TASK PROMPT
I'd like the entries repeated exactly, pictures omitted.

GIVEN DATA
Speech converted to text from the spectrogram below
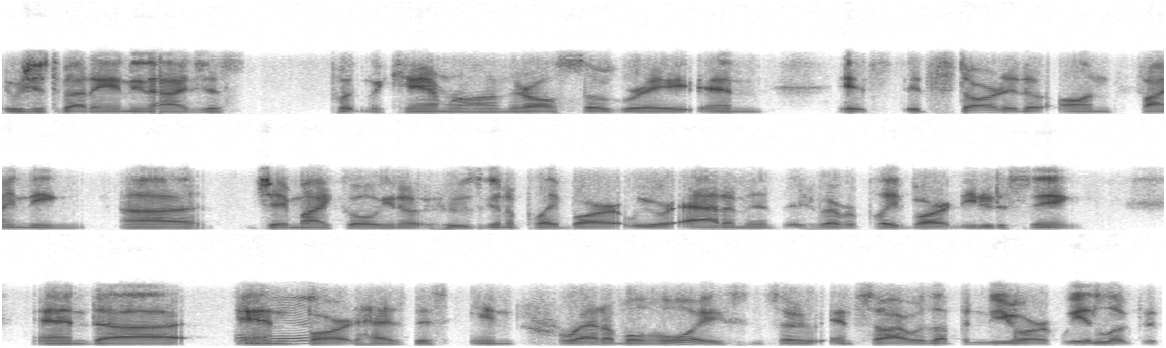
it was just about Andy and I just putting the camera on them. They're all so great, and it's it started on finding uh J. Michael. You know, who's going to play Bart? We were adamant that whoever played Bart needed to sing, and uh and Mhm. Bart has this incredible voice, and so and so I was up in New York. We had looked at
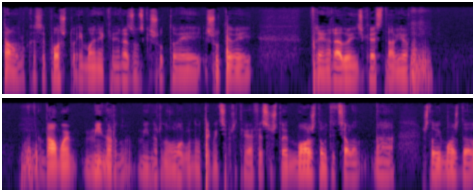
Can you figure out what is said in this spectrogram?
ta odluka se poštuje, imao je neke nerazumske šutove, šuteve i trener Radonjić ga je stavio dao mu je minornu, minornu ulogu na utakmici protiv Efesa, što je možda uticalo na, što bi možda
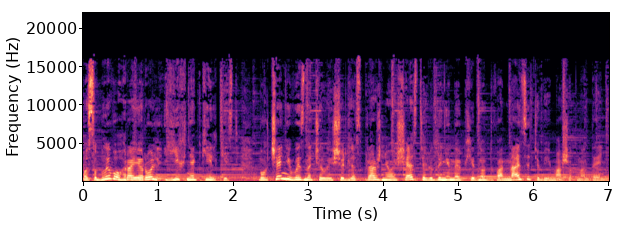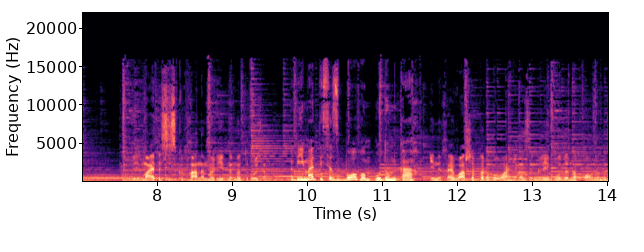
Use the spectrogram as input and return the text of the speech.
Особливо грає роль їхня кількість, бо вчені визначили, що для справжнього щастя людині необхідно 12 обіймашок на день. Обіймайтеся з коханими рідними друзями, Обійматися з Богом у думках. і нехай ваше перебування на землі буде наповнене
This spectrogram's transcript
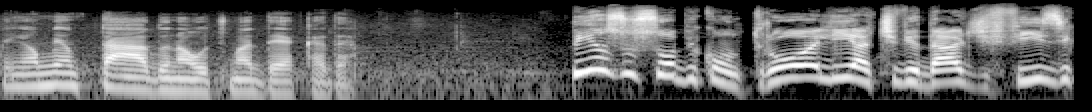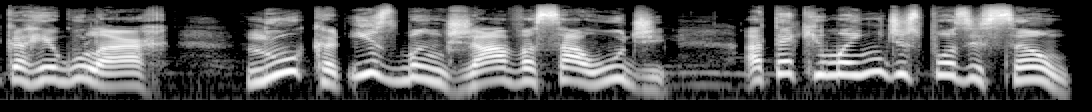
tem aumentado na última década. Peso sob controle e atividade física regular. Luca esbanjava saúde, até que uma indisposição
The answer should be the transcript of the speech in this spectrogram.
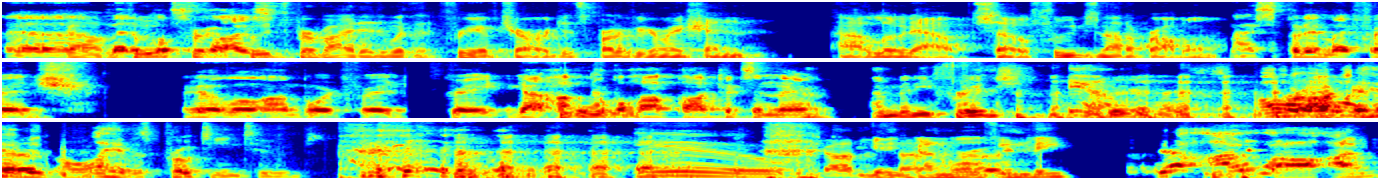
uh, Uh, medical food's, pro- supplies. food's provided with it free of charge. It's part of your mission uh, loadout, so food's not a problem. Nice. Put it in my fridge. I got a little onboard fridge. Great. You got a hot, couple hot pockets in there. A mini fridge. Yeah. Very nice. All, all I have is, all I have is protein tubes. Ew. God, You getting sounds gun wolf gross. envy? Yeah, I, well, I'm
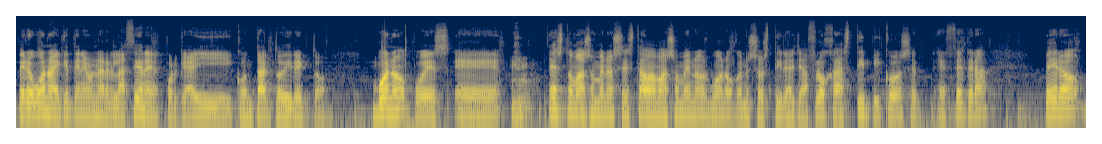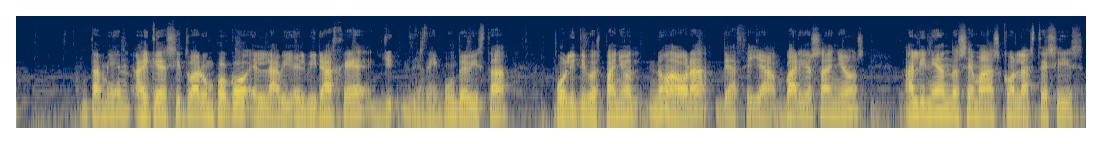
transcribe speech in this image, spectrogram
Pero bueno, hay que tener unas relaciones porque hay contacto directo. Bueno, pues eh, esto más o menos estaba más o menos, bueno, con esos tiras ya flojas, típicos, et- etcétera. Pero también hay que situar un poco el, viraje, desde mi punto de vista, político español, no ahora, de hace ya varios años, alineándose más con las tesis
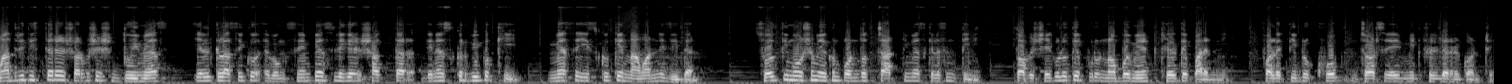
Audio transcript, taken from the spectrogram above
মাদ্রিদ স্তরের সর্বশেষ দুই ম্যাচ, এল ক্লাসিকো এবং চ্যাম্পিয়ন্স লিগের সাক্তার দিনাস্কর বিপক্ষে ম্যাচে ইসকোকে নামাননি জিদান। চলতি মৌসুমে এখন পর্যন্ত চারটি ম্যাচ খেলেছেন তিনি, তবে সেগুলোকে পুরো নব্বই মিনিট খেলতে পারেননি, ফলে তীব্র ক্ষোভ ঝরছে এই মিডফিল্ডারের কণ্ঠে।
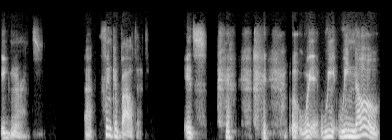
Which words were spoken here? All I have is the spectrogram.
ignorance. Uh, think about it. It's we, we, we know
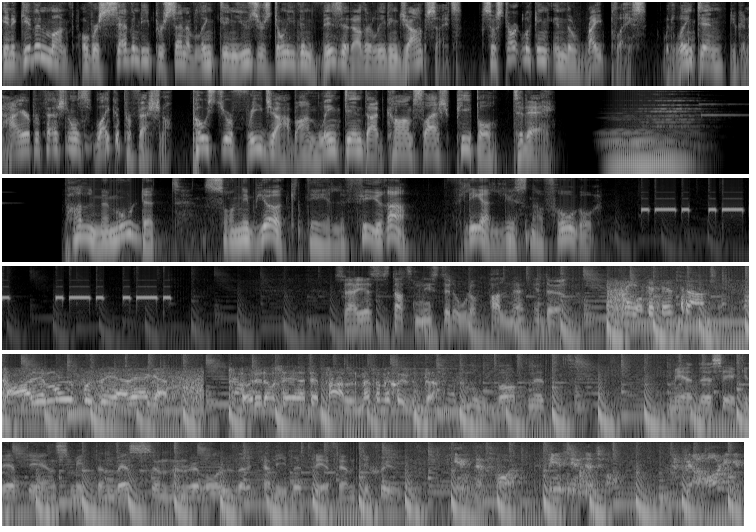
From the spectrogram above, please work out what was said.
In a given month, over 70% of LinkedIn users don't even visit other leading job sites. So start looking in the right place. With LinkedIn, you can hire professionals like a professional. Post your free job on linkedin.com slash people today. Palmemordet, Sonny Björk del 4. Fler lyssnarfrågor. Sveriges statsminister Olof Palme är död. 90 000. Ja, det är mord på Sveavägen. Hörde de säger att det är Palme som är skjuten. Mordvapnet med säkerhet är en Smith Wesson, en revolver kaliber .357. Inte ett svar. Det finns inte ett svar. För jag har inget.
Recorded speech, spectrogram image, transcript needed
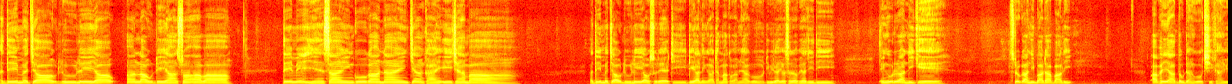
အသေးမကြောက်လူလေးယောက်အန်လောက်တရားဆွမ်းအားပါ တေမင်းရင်ဆိုင်ကိုကနိုင်ကြန့်ခိုင်အေးချမ်းပါအတိမကြောက်လူလေးယောက်ဆိုတဲ့ဒီတရားလင်္ကာဓမ္မကဘာများကိုဒီပိဒါရောဆရာတော်ဘုရားကြီးဒီအင်္ဂုတရနိကေစတုကနိဘာဒပါဠိအဖေယသုတ်တံကိုခြီခံ၍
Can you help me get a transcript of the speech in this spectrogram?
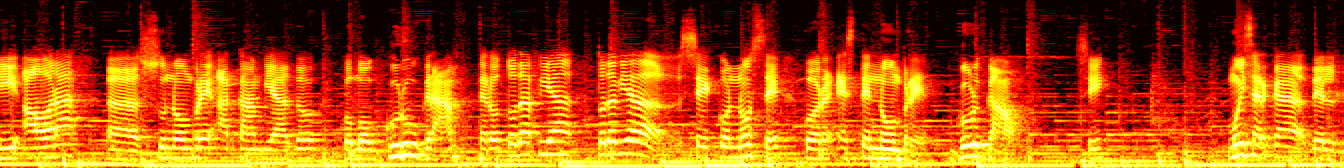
Y ahora uh, su nombre ha cambiado como Gurugram, pero todavía, todavía se conoce por este nombre, Gurgaon, ¿sí? muy cerca del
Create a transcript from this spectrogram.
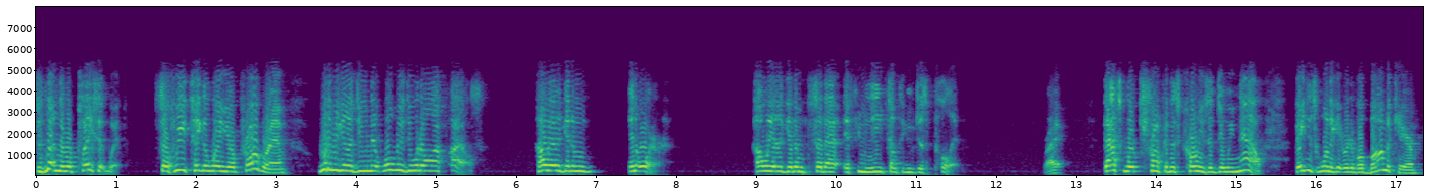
there's nothing to replace it with. So if we take away your program, what are we going to do? What are we going to do with all our files? How are we going to get them in order? How are we going to get them so that if you need something, you just pull it? Right? That's what Trump and his cronies are doing now. They just want to get rid of Obamacare.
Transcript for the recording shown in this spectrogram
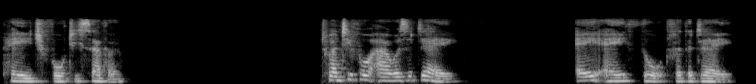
page 47. 24 hours a day. AA Thought for the Day.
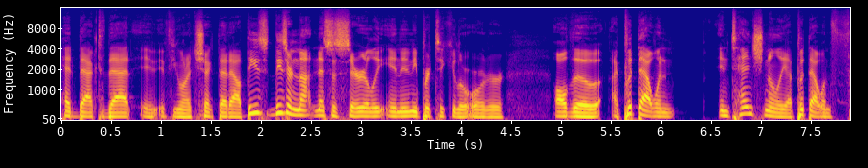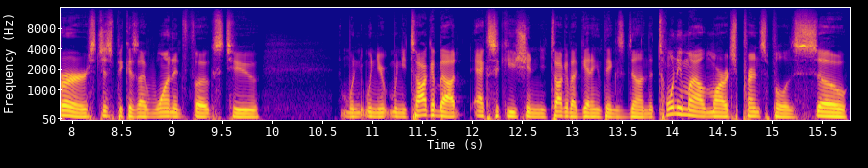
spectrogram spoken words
head back to that if you want to check that out. These these are not necessarily in any particular order, although I put that one intentionally. I put that one first just because I wanted folks to when when you when you talk about execution, you talk about getting things done. The 20 mile march principle is so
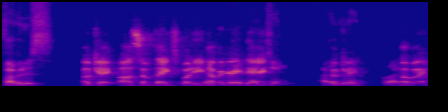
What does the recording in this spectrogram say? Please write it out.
Fabulous. Okay, awesome. Thanks, buddy. Thank Have a great day. Much, Have okay. a great day. Bye-bye.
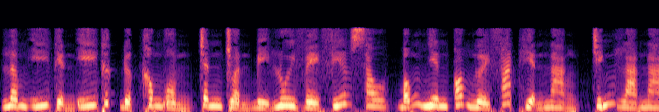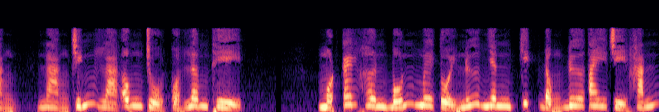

SOLUTION FOR THIS EXERCISE
Speech converted to text from the spectrogram below
it was just about Andy and I just putting the camera on them. They're all so great, and it's it started on finding uh J. Michael. You know, who's going to play Bart? We were adamant that whoever played Bart needed to sing, and uh and Mhm. Bart has this incredible voice, and so and so I was up in New York. We had looked at
Can you figure out what is said in this spectrogram?
ta odluka se poštuje, imao je neke nerazumske šutove, šuteve i trener Radonjić ga je stavio dao mu je minornu, minornu ulogu na utakmici protiv Efesa, što je možda uticalo na, što bi možda
Use the spectrogram as input and return the text of the speech.
Особливо грає роль їхня кількість, бо вчені визначили, що для справжнього щастя людині необхідно 12 обіймашок на день. Обіймайтеся з коханими рідними друзями, Обійматися з Богом у думках. і нехай ваше перебування на землі буде наповнене
This spectrogram's transcript
tem aumentado na última década. Peso sob controle e atividade física regular. Luca esbanjava saúde, até que uma indisposição
The answer should be the transcript of the speech in this spectrogram.
uh, Uh, medical food's, pro- supplies. food's provided with it free of charge. It's part of your mission uh, loadout, so food's not a problem. Nice. Put it in my fridge. I got a little onboard fridge. Great. You got a hot, couple hot pockets in there. A mini fridge. Yeah. Very nice. All, all I have is, all I have is protein tubes. Ew. God, You getting sounds gun wolf gross. envy? Yeah, I, well, I'm
transcribe speech in this image, spectrogram
Pero bueno, hay que tener unas relaciones porque hay contacto directo. Bueno, pues eh, esto más o menos estaba más o menos, bueno, con esos tiras ya flojas, típicos, et- etcétera. Pero también hay que situar un poco el, viraje, desde mi punto de vista, político español, no ahora, de hace ya varios años, alineándose más con las tesis
Audio transcript, taken from the spectrogram above
মাদ্রিদ স্তরের সর্বশেষ দুই ম্যাচ, এল ক্লাসিকো এবং চ্যাম্পিয়ন্স লিগের সাক্তার দিনাস্কর বিপক্ষে ম্যাচে ইসকোকে নামাননি জিদান। চলতি মৌসুমে এখন পর্যন্ত চারটি ম্যাচ খেলেছেন তিনি, তবে সেগুলোকে পুরো নব্বই মিনিট খেলতে পারেননি, ফলে তীব্র ক্ষোভ ঝরছে এই মিডফিল্ডারের কণ্ঠে।
Which words were spoken here? All I have is the spectrogram.
ignorance. Uh, think about it. It's we, we, we know
From the spectrogram above, please work out what was said.
In a given month, over 70% of LinkedIn users don't even visit other leading job sites. So start looking in the right place. With LinkedIn, you can hire professionals like a professional. Post your free job on linkedin.com slash people today. Palmemordet, Sonny Björk del 4. Fler lyssnarfrågor. Sveriges statsminister Olof Palme är död. 90 000. Ja, det är mord på Sveavägen. Hörde de säger att det är Palme som är skjuten. Mordvapnet med säkerhet är en Smith Wesson, en revolver kaliber .357. Inte ett svar. Det finns inte ett svar. För jag har inget.
Recorded speech, spectrogram image, transcript needed
အသေးမကြောက်လူလေးယောက်အန်လောက်တရားဆွမ်းအားပါ တေမင်းရင်ဆိုင်ကိုကနိုင်ကြန့်ခိုင်အေးချမ်းပါအတိမကြောက်လူလေးယောက်ဆိုတဲ့ဒီတရားလင်္ကာဓမ္မကဘာများကိုဒီပိဒါရောဆရာတော်ဘုရားကြီးဒီအင်္ဂုတရနိကေစတုကနိဘာဒပါဠိအဖေယသုတ်တံကိုခြီခံ၍
Can you help me get a transcript of the speech in this spectrogram?
Y ahora uh, su nombre ha cambiado como Gurugram, pero todavía, todavía se conoce por este nombre, Gurgaon, ¿sí? muy cerca del
Create a transcript from this spectrogram.
there's nothing to replace it with. So if we take away your program, what are we going to do? What are we going to do with all our files? How are we going to get them in order? How are we going to get them so that if you need something, you just pull it? Right? That's what Trump and his cronies are doing now. They just want to get rid of Obamacare.
Transcript for the recording shown in this spectrogram
page 47. 24 hours a day. AA Thought for the Day.
spectrogram spoken words
head back to that if you want to check that out. These these are not necessarily in any particular order, although I put that one intentionally. I put that one first just because I wanted folks to when when you when you talk about execution, you talk about getting things done. The 20 mile march principle is so
What does the recording in this spectrogram say? Please write it out.
Fabulous. Okay, awesome. Thanks, buddy. Thank Have a great day. Much, Have okay. a great day. Bye-bye.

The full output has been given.